Stored records
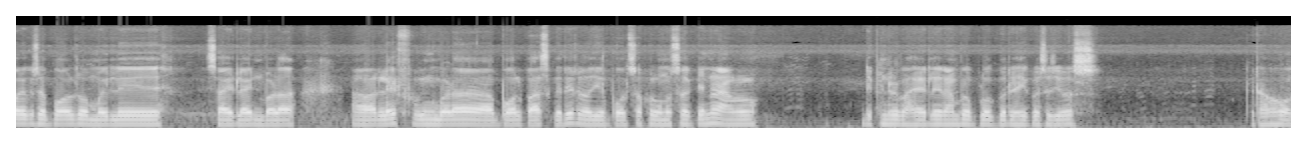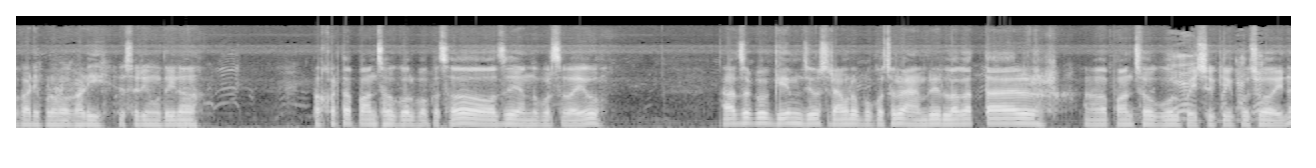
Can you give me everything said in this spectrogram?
परेको छ बल र मैले साइड लाइनबाट लेफ्ट विङबाट बल पास गरेँ र यो बल सफल हुन सकेन। हाम्रो डिफेन्डर भाइहरूले राम्रो ब्लक गरिरहेको छ जोस्। केटा हो अगाडि बढाउ अगाडि। यसरी हुँदैन। भर्खर त पाँच छ गोल भएको छ। अझै हान्नुपर्छ भाइ हो। आजको गेम जोस् राम्रो भएको छ र हाम्रो लगातार पाँच छ गोल भइसकेको छ होइन?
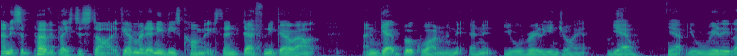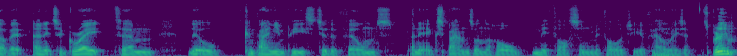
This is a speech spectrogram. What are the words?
and it's a perfect place to start. If you haven't read any of these comics, then definitely go out and get book one, and, it, and it, you'll really enjoy it. I'm Yeah, sure. yeah, you'll really love it, and it's a great um, little companion piece to the films, and it expands on the whole mythos and mythology of Hellraiser. It's brilliant.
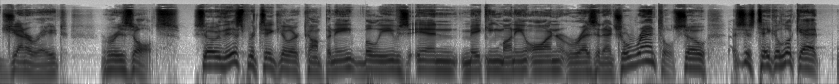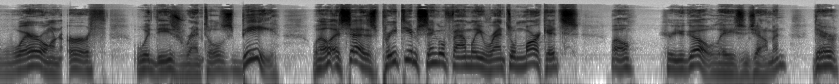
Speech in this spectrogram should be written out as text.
generate results. So, this particular company believes in making money on residential rentals. So, let's just take a look at where on earth would these rentals be? Well, it says Pretium single family rental markets. Well, here you go, ladies and gentlemen. They're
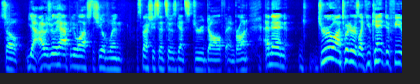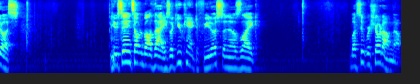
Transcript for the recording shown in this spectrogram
So, yeah, I was really happy to watch the Shield win, especially since it was against Drew, Dolph, and Braun. And then Drew on Twitter is like, you can't defeat us he was saying something about that. He's like, "You can't defeat us," and I was like, "But Super Showdown though."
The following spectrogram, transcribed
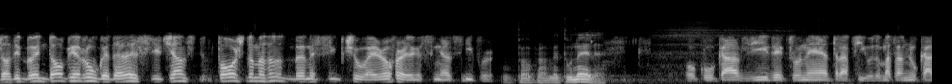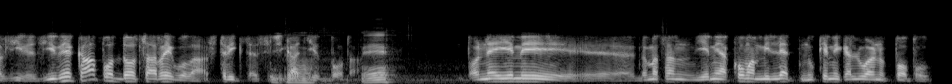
do t'i bëjnë dopjo rrugët edhe siç janë poshtë, domethënë të bëjnë si kështu ajrore si nga sipër. Po pra, me tunele. Po ku ka zgjidhje këtu në trafiku, domethënë nuk ka zgjidhje. Zgjidhje ka, po do ca rregulla strikte siç ka po. gjithë bota. E. Po ne jemi, domethënë jemi akoma milet, nuk kemi kaluar në popull.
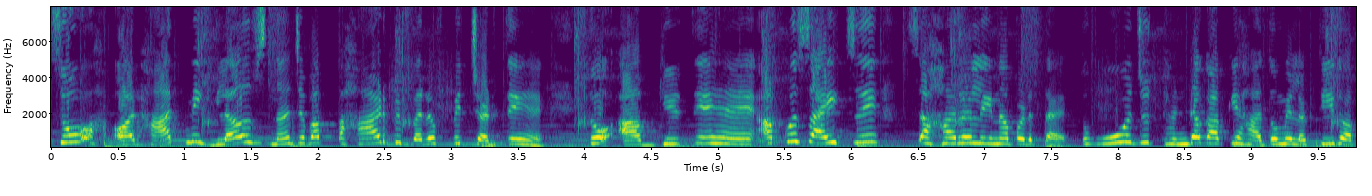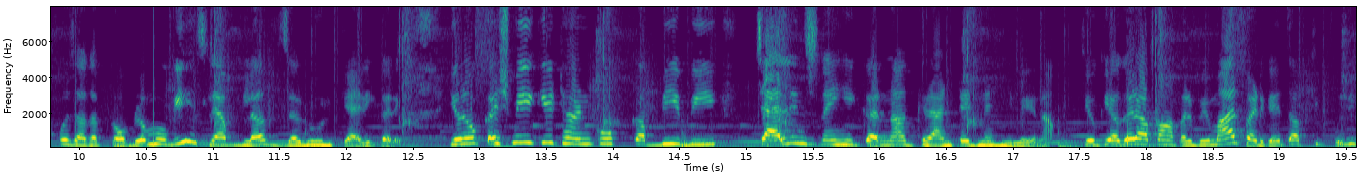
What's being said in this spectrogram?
सो so, और हाथ में ग्लव्स ना जब आप पहाड़ पे बर्फ़ पे चढ़ते हैं तो आप गिरते हैं आपको साइड से सहारा लेना पड़ता है। तो वो जो ठंडक आपके हाथों में लगती है तो आपको ज़्यादा प्रॉब्लम होगी इसलिए आप ग्लव ज़रूर कैरी करें। यू नो कश्मीर की ठंड को कभी भी चैलेंज नहीं करना ग्रांटेड नहीं लेना। क्योंकि अगर आप वहाँ पर बीमार पड़ गए तो आपकी पूरी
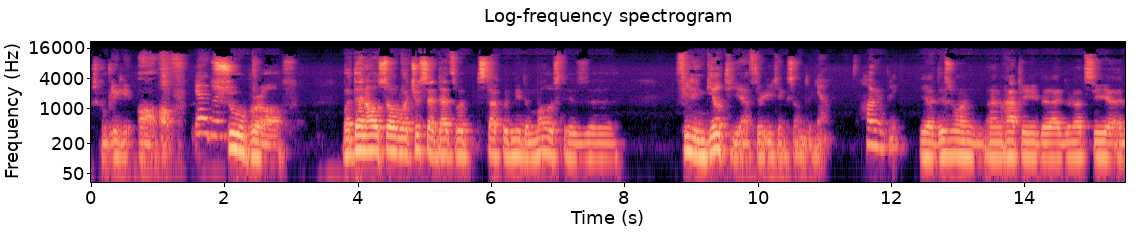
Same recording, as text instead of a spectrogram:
is completely off. off. Yeah, I. Super off. But then also what you said, that's what stuck with me the most is uh, feeling guilty after eating something. Yeah. horribly. Yeah, this one, I'm happy that I do not see an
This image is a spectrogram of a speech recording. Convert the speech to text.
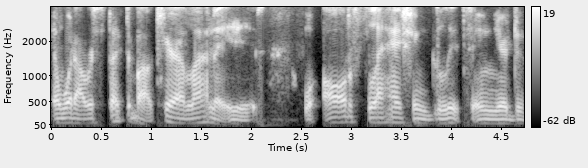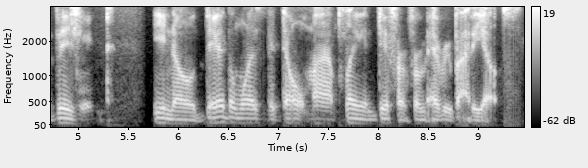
And what I respect about Carolina is with all the flash and glitz in your division, you know, they're the ones that don't mind playing different from everybody else.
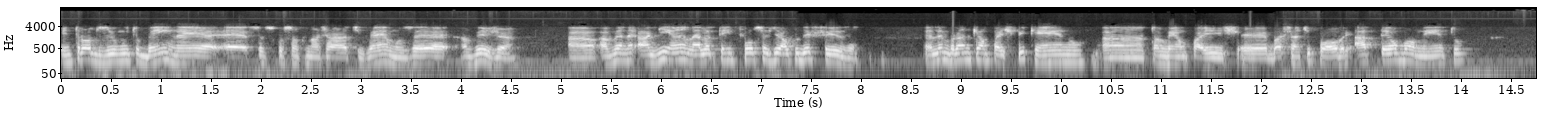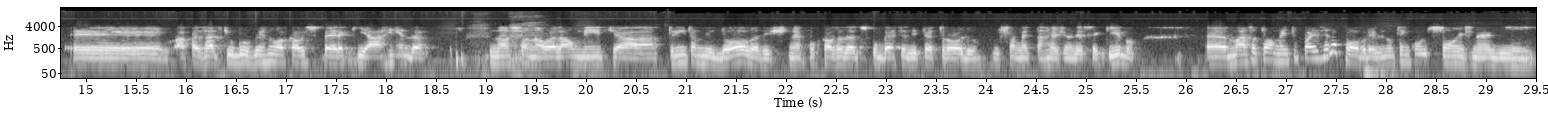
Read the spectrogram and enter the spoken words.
introduziu muito bem né, essa discussão que nós já tivemos. É, veja, a, a, a Guiana ela tem forças de autodefesa. É, lembrando que é um país pequeno, ah, também é um país eh, bastante pobre. Até o momento, eh, apesar de que o governo local espera que a renda nacional ela aumente a 30 mil dólares, né, por causa da descoberta de petróleo justamente na região desse Equibo, é, mas atualmente o país é pobre, ele não tem condições né, de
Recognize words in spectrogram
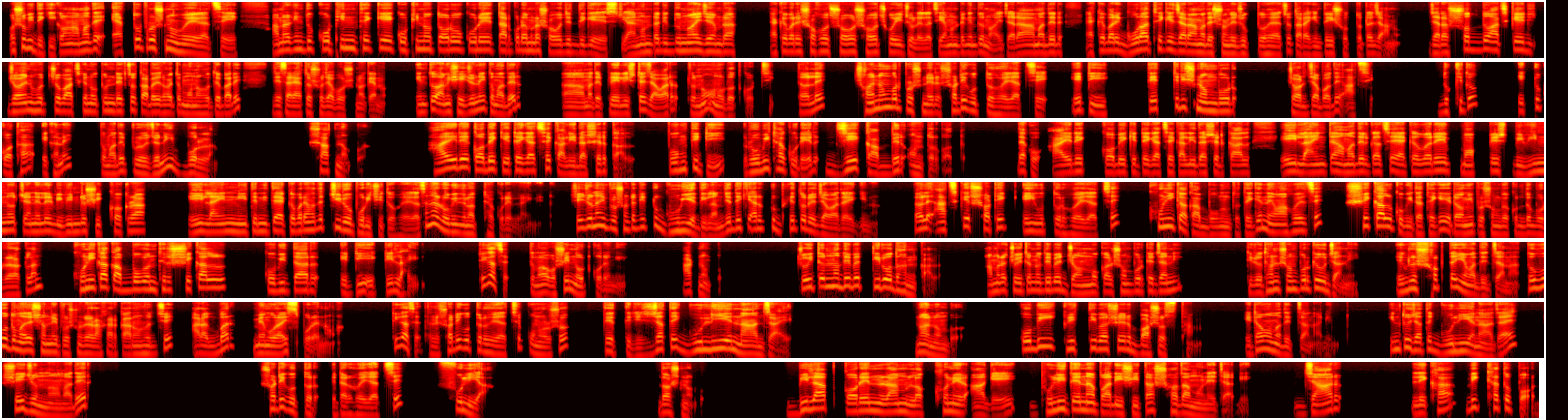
অসুবিধে কি? কারণ আমাদের এত প্রশ্ন হয়ে গেছে, আমরা কিন্তু কঠিন থেকে কঠিনতর করে তারপরে আমরা সহজের দিকে এসছি। এমনটা কিন্তু নয় যে আমরা একেবারে সহজ সহজ সহজ করেই চলে গেছি। এমনটা কিন্তু নয়। যারা আমাদের একেবারে গোড়া থেকে যারা আমাদের সঙ্গে যুক্ত হয়ে আছো, তারা কিন্তু এই সত্যটা জানো। যারা সদ্য আজকে জয়েন হচ্ছে বা আজকে নতুন দেখছ, তাদের হয়তো মনে হতে পারে যে, স্যার, এত সোজা প্রশ্ন কেন? কিন্তু আমি সেই জন্যই তোমাদের আমাদের প্লেলিস্টে যাওয়ার জন্য অনুরোধ করছি। তাহলে ছয় নম্বর প্রশ্নের সঠিক উত্তর হয়ে যাচ্ছে, এটি তেত্রিশ নম্বর চর্যাপদে আছে। দুঃখিত, একটু কথা এখানে তোমাদের প্রয়োজনেই বললাম। সাত নম্বর হায়রে কবে কেটে গেছে কালিদাসের কাল? পংক্তিটি রবি ঠাকুরের যে কাব্যের অন্তর্গত। দেখো হায়রে কবে কেটে গেছে কালিদাসের কাল? এই লাইনটা আমাদের কাছে একেবারে মক টেস্ট বিভিন্ন চ্যানেলের বিভিন্ন শিক্ষকরা এই লাইন নিতে নিতে একেবারে আমাদের চিরপরিচিত হয়ে গেছে না রবীন্দ্রনাথ ঠাকুরের লাইনে। সেই জন্য আমি প্রশ্নটাকে একটু ঘুরিয়ে দিলাম যে দেখি আর একটু ভেতরে যাওয়া যায় কিনা। তাহলে আজকের সঠিক এই উত্তর হয়ে যাচ্ছে, খনিকা কাব্যগ্রন্থ থেকে নেওয়া হয়েছে সেকাল কবিতা থেকে এটা আমি প্রসঙ্গ করতে বলে রাখলাম। খনিকা কাব্যগ্রন্থের সেকাল কবিতার এটি একটি লাইন। ঠিক আছে? তোমরা অবশ্যই নোট করে নিই আট নম্বর। চৈতন্যদেবের তিরোধান কাল। আমরা চৈতন্যদেবের জন্মকাল সম্পর্কে জানি, তিরোধান সম্পর্কেও জানি। এগুলো সবটাই আমাদের জানা। তবুও তোমাদের সামনে প্রশ্নটা রাখার কারণ হচ্ছে আর একবার মেমোরাইজ করে নেওয়া। ঠিক আছে? তাহলে সঠিক উত্তর হয়ে যাচ্ছে পনেরোশো তেত্রিশ। যাতে গুলিয়ে না যায়। নয় নম্বর। কবি কৃত্তিবাসের বাসস্থান। এটাও আমাদের জানা কিন্তু। কিন্তু যাতে গুলিয়ে না যায়, সেই জন্য আমাদের সঠিক উত্তর এটার হয়ে যাচ্ছে ফুলিয়া। দশ নম্বর। বিলাপ করেন রাম লক্ষণের আগে, ভুলিতে না পারি সীতা সদা মনে জাগে। যার লেখা বিখ্যাত পদ।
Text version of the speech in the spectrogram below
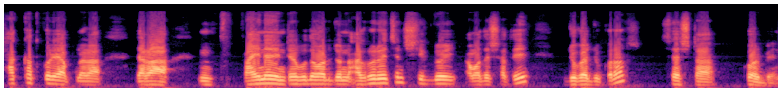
সাক্ষাৎ করে আপনারা যারা ফাইনাল ইন্টারভিউ দেওয়ার জন্য আগ্রহ রয়েছেন, শীঘ্রই আমাদের সাথে যোগাযোগ করার চেষ্টা করবেন।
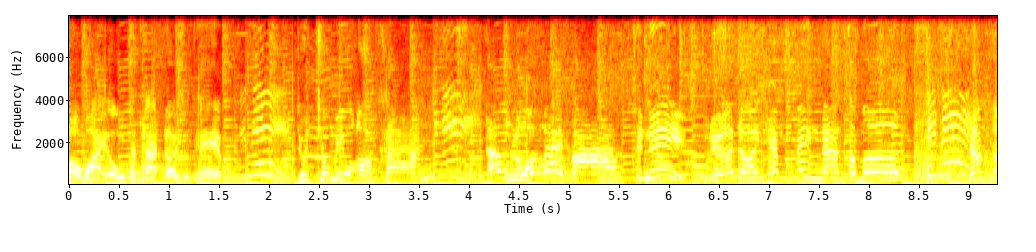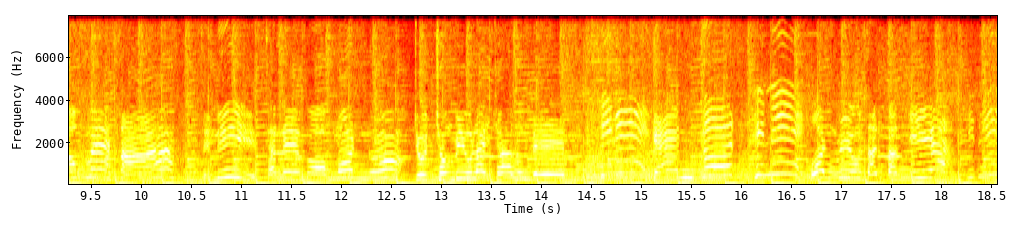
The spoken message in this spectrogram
มาไหว้องค์พระธาตุดอยสุเทพ ที่นี่จุดชมวิวออกขานที่นี่ถ้ำหลวงแม่สาที่นี่เหนือดอยแคมปิ้งนางเสมิงที่นี่น้ำตกแม่สา ที่นี่ทะเลหมอกม่อนเงาะจุดชมวิวไล่ชาลุงเดชที่นี่แกงเกิดที่นี่บนวิวสันปะเกียที่นี่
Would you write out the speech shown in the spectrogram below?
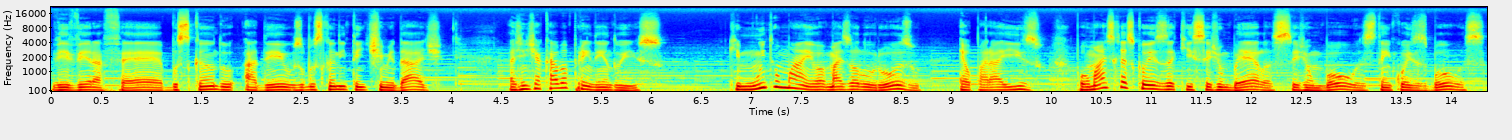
viver a fé, buscando a Deus, buscando intimidade, a gente acaba aprendendo isso, que muito maior, mais valoroso é o paraíso. Por mais que as coisas aqui sejam belas, sejam boas, tem coisas boas,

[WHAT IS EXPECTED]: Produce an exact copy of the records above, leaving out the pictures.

[PROBLEM SOLUTION]:
Can you give me everything said in this spectrogram?
परेको छ बल र मैले साइड लाइनबाट लेफ्ट विङबाट बल पास गरेँ र यो बल सफल हुन सकेन। हाम्रो डिफेन्डर भाइहरूले राम्रो ब्लक गरिरहेको छ जोस्। केटा हो अगाडि बढाउ अगाडि। यसरी हुँदैन। भर्खर त पाँच छ गोल भएको छ। अझै हान्नुपर्छ भाइ हो। आजको गेम जोस् राम्रो भएको छ र हाम्रो लगातार पाँच छ गोल भइसकेको छ होइन?
This is a speech spectrogram. What are the words?
and it's a perfect place to start. If you haven't read any of these comics, then definitely go out and get book one, and, it, and it, you'll really enjoy it. I'm Yeah, sure. yeah, you'll really love it, and it's a great um, little companion piece to the films, and it expands on the whole mythos and mythology of Hellraiser. It's brilliant.
Speech in this spectrogram should be written out as text.
generate results. So, this particular company believes in making money on residential rentals. So, let's just take a look at where on earth would these rentals be? Well, it says Pretium single family rental markets. Well, here you go, ladies and gentlemen. They're
Transcript for the recording shown in this spectrogram
So, yeah, I was really happy to watch the Shield win, especially since it was against Drew, Dolph, and Braun. And then Drew on Twitter is like, you can't defeat us he was saying something about that. He's like, "You can't defeat us," and I was like, "But Super Showdown though."
The following spectrogram, transcribed
do t'i bëjnë dopjo rrugët edhe siç janë poshtë, domethënë të bëjnë si kështu ajrore si nga sipër. Po pra, me tunele. Po ku ka zgjidhje këtu në trafiku, domethënë nuk ka zgjidhje. Zgjidhje ka, po do ca rregulla strikte siç ka po. gjithë bota. E. Po ne jemi, domethënë jemi akoma milet, nuk kemi kaluar në popull.
What's being said in this spectrogram?
सो so, और हाथ में ग्लव्स ना जब आप पहाड़ पे बर्फ़ पे चढ़ते हैं तो आप गिरते हैं आपको साइड से सहारा लेना पड़ता है। तो वो जो ठंडक आपके हाथों में लगती है तो आपको ज़्यादा प्रॉब्लम होगी इसलिए आप ग्लव ज़रूर कैरी करें। यू नो कश्मीर की ठंड को कभी भी चैलेंज नहीं करना ग्रांटेड नहीं लेना। क्योंकि अगर आप वहाँ पर बीमार पड़ गए तो आपकी पूरी
Same recording, as text instead of a spectrogram:
is completely off. off. Yeah, I. Super off. But then also what you said, that's what stuck with me the most is uh, feeling guilty after eating something. Yeah. horribly. Yeah, this one, I'm happy that I do not see an
This image is a spectrogram of a speech recording. Convert the speech to text.
And what I respect about Carolina is with all the flash and glitz in your division, you know, they're the ones that don't mind playing different from everybody else.
Read the spectrogram and enter the spoken words.
introduziu muito bem né, essa discussão que nós já tivemos. É, veja, a, a, a Guiana ela tem forças de autodefesa. É, lembrando que é um país pequeno, ah, também é um país eh, bastante pobre. Até o momento, eh, apesar de que o governo local espera que a renda nacional ela aumente a 30 mil dólares, né, por causa da descoberta de petróleo justamente na região desse Equibo, é, mas atualmente o país é pobre, ele não tem condições né, de
Recognize words in spectrogram
অসুবিধে কি? কারণ আমাদের এত প্রশ্ন হয়ে গেছে, আমরা কিন্তু কঠিন থেকে কঠিনতর করে তারপরে আমরা সহজের দিকে এসছি। এমনটা কিন্তু নয় যে আমরা একেবারে সহজ সহজ সহজ করেই চলে গেছি। এমনটা কিন্তু নয়। যারা আমাদের একেবারে গোড়া থেকে যারা আমাদের সঙ্গে যুক্ত হয়ে আছো, তারা কিন্তু এই সত্যটা জানো। যারা সদ্য আজকে জয়েন হচ্ছে বা আজকে নতুন দেখছ, তাদের হয়তো মনে হতে পারে যে, স্যার, এত সোজা প্রশ্ন কেন? কিন্তু আমি সেই জন্যই তোমাদের আমাদের প্লেলিস্টে যাওয়ার জন্য অনুরোধ করছি। তাহলে ছয় নম্বর প্রশ্নের সঠিক উত্তর হয়ে যাচ্ছে, এটি তেত্রিশ নম্বর চর্যাপদে আছে। দুঃখিত, একটু কথা এখানে তোমাদের প্রয়োজনেই বললাম। সাত নম্বর হায়রে কবে কেটে গেছে কালিদাসের কাল? পংক্তিটি রবি ঠাকুরের যে কাব্যের অন্তর্গত। দেখো হায়রে কবে কেটে গেছে কালিদাসের কাল? এই লাইনটা আমাদের কাছে একেবারে মক টেস্ট বিভিন্ন চ্যানেলের বিভিন্ন শিক্ষকরা এই লাইন নিতে নিতে একেবারে আমাদের চিরপরিচিত হয়ে গেছে না রবীন্দ্রনাথ ঠাকুরের লাইনে। সেই জন্য আমি প্রশ্নটাকে একটু ঘুরিয়ে দিলাম যে দেখি আর একটু ভেতরে যাওয়া যায় কিনা। তাহলে আজকের সঠিক এই উত্তর হয়ে যাচ্ছে, খনিকা কাব্যগ্রন্থ থেকে নেওয়া হয়েছে সেকাল কবিতা থেকে এটা আমি প্রসঙ্গ করতে বলে রাখলাম। খনিকা কাব্যগ্রন্থের সেকাল কবিতার এটি একটি লাইন। ঠিক আছে? তোমরা অবশ্যই নোট করে নিই আট নম্বর। চৈতন্যদেবের তিরোধান কাল। আমরা চৈতন্যদেবের জন্মকাল সম্পর্কে জানি, তিরোধান সম্পর্কেও জানি। এগুলো সবটাই আমাদের জানা। তবুও তোমাদের সামনে প্রশ্নটা রাখার কারণ হচ্ছে আর একবার মেমোরাইজ করে নেওয়া। ঠিক আছে? তাহলে সঠিক উত্তর হয়ে যাচ্ছে পনেরোশো তেত্রিশ। যাতে গুলিয়ে না যায়। নয় নম্বর। কবি কৃত্তিবাসের বাসস্থান। এটাও আমাদের জানা কিন্তু। কিন্তু যাতে গুলিয়ে না যায়, সেই জন্য আমাদের সঠিক উত্তর এটার হয়ে যাচ্ছে ফুলিয়া। দশ নম্বর। বিলাপ করেন রাম লক্ষণের আগে, ভুলিতে না পারি সীতা সদা মনে জাগে। যার লেখা বিখ্যাত পদ।
Text version of the speech in the spectrogram below
সাক্ষাৎ করে আপনারা যারা ফাইনাল ইন্টারভিউ দেওয়ার জন্য আগ্রহ রয়েছেন, শীঘ্রই আমাদের সাথে যোগাযোগ করার চেষ্টা করবেন।
The spoken message in this spectrogram
มาไหว้องค์พระธาตุดอยสุเทพ ที่นี่จุดชมวิวออกขานที่นี่ถ้ำหลวงแม่สาที่นี่เหนือดอยแคมปิ้งนางเสมิงที่นี่น้ำตกแม่สา ที่นี่ทะเลหมอกม่อนเงาะจุดชมวิวไล่ชาลุงเดชที่นี่แกงเกิดที่นี่บนวิวสันปะเกียที่นี่
Would you write out the speech shown in the spectrogram below?
viver a fé, buscando a Deus, buscando intimidade, a gente acaba aprendendo isso, que muito maior, mais valoroso é o paraíso. Por mais que as coisas aqui sejam belas, sejam boas, tem coisas boas,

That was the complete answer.